▶ ASSIGNED TASK: Would you please copy each line below that includes the string "recording"?

▶ INPUT:
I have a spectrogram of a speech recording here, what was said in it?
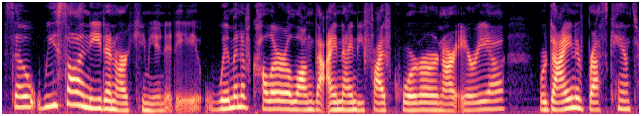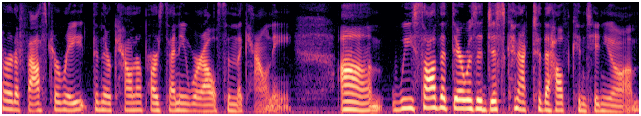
So we saw a need in our community. Women of color along the I 95 corridor in our area were dying of breast cancer at a faster rate than their counterparts anywhere else in the county. Um, we saw that there was a disconnect to the health continuum,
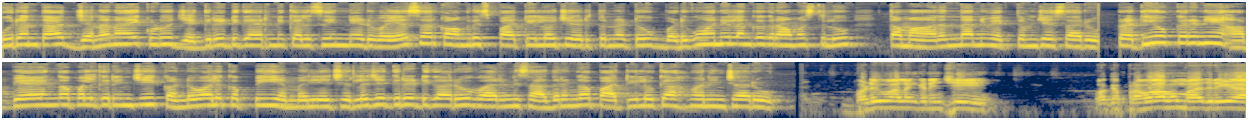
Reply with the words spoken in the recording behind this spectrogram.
ఊరంతా జననాయకుడు జగ్గిరెడ్డి గారిని కలిసి నేడు వైఎస్ఆర్ కాంగ్రెస్ పార్టీలో చేరుతున్నట్టు బడుగు లంక గ్రామస్తులు తమ ఆనందాన్ని వ్యక్తం చేశారు. ప్రతి ఒక్కరిని ఆప్యాయంగా పలకరించి కండువాలు కప్పి ఎమ్మెల్యే చిర్ల జగ్గిరెడ్డి గారు వారిని సాదరంగా పార్టీలోకి ఆహ్వానించారు. బడుగు ఒక ప్రవాహం మాదిరిగా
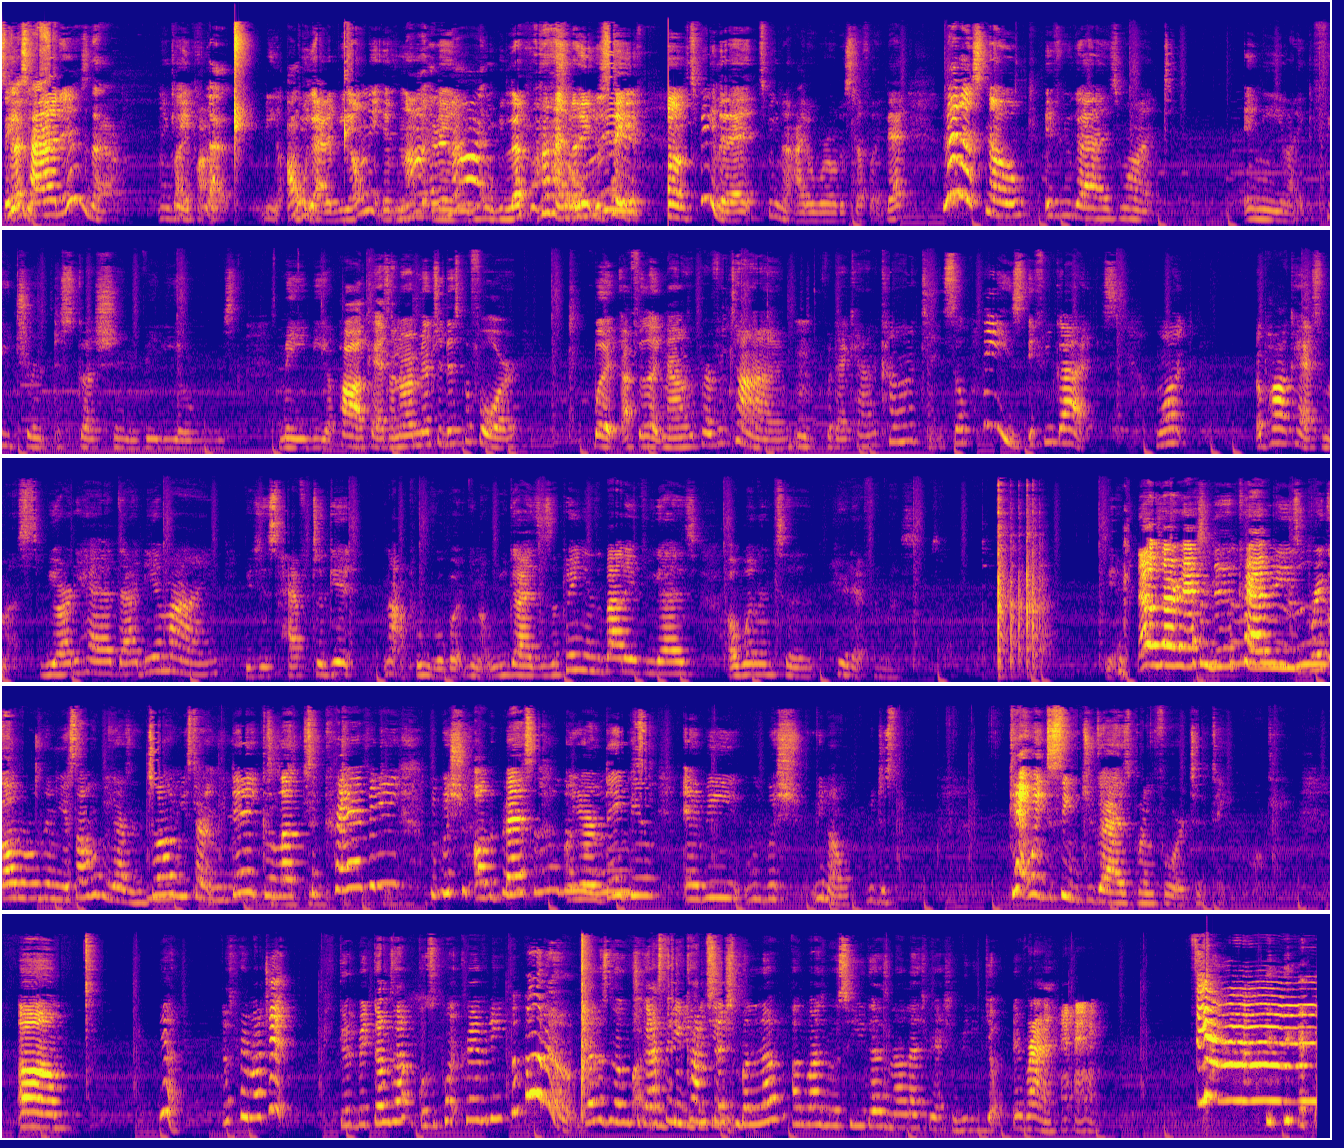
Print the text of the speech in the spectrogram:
That's how it is now. In Like, you K-pop. gotta be on you it. gotta be on it. If not, then not. you're gonna be left behind. So I hate to say it. Um, speaking of that, speaking of Idol World and stuff like that, let us know if you guys want any like future discussion videos, maybe a podcast. I know I mentioned this before, but I feel like now is the perfect time Mm. for that kind of content. So please, if you guys want a podcast from us, we already have the idea in mind. We just have to get not approval, but you know, you guys' opinions about it. If you guys are willing to hear that from us. Yeah. That was our reaction to Gravity's Break All the Rules in Your Song. Hope you guys enjoyed. We certainly did. Good luck to Gravity. We wish you all the best on your debut. And we, we wish, you know, we just can't wait to see what you guys bring forward to the table. Okay. Um, yeah, that's pretty much it. Give a big thumbs up. Go support Gravity. The bottom. Let us know what you guys think in the comment section below. Otherwise, we'll see you guys in our last reaction video. It rhyme.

▶ COMPLETED TASK:
I have a spectrogram of a speech recording here, what was said in it?
Reply with the words spoken in the recording behind this spectrogram.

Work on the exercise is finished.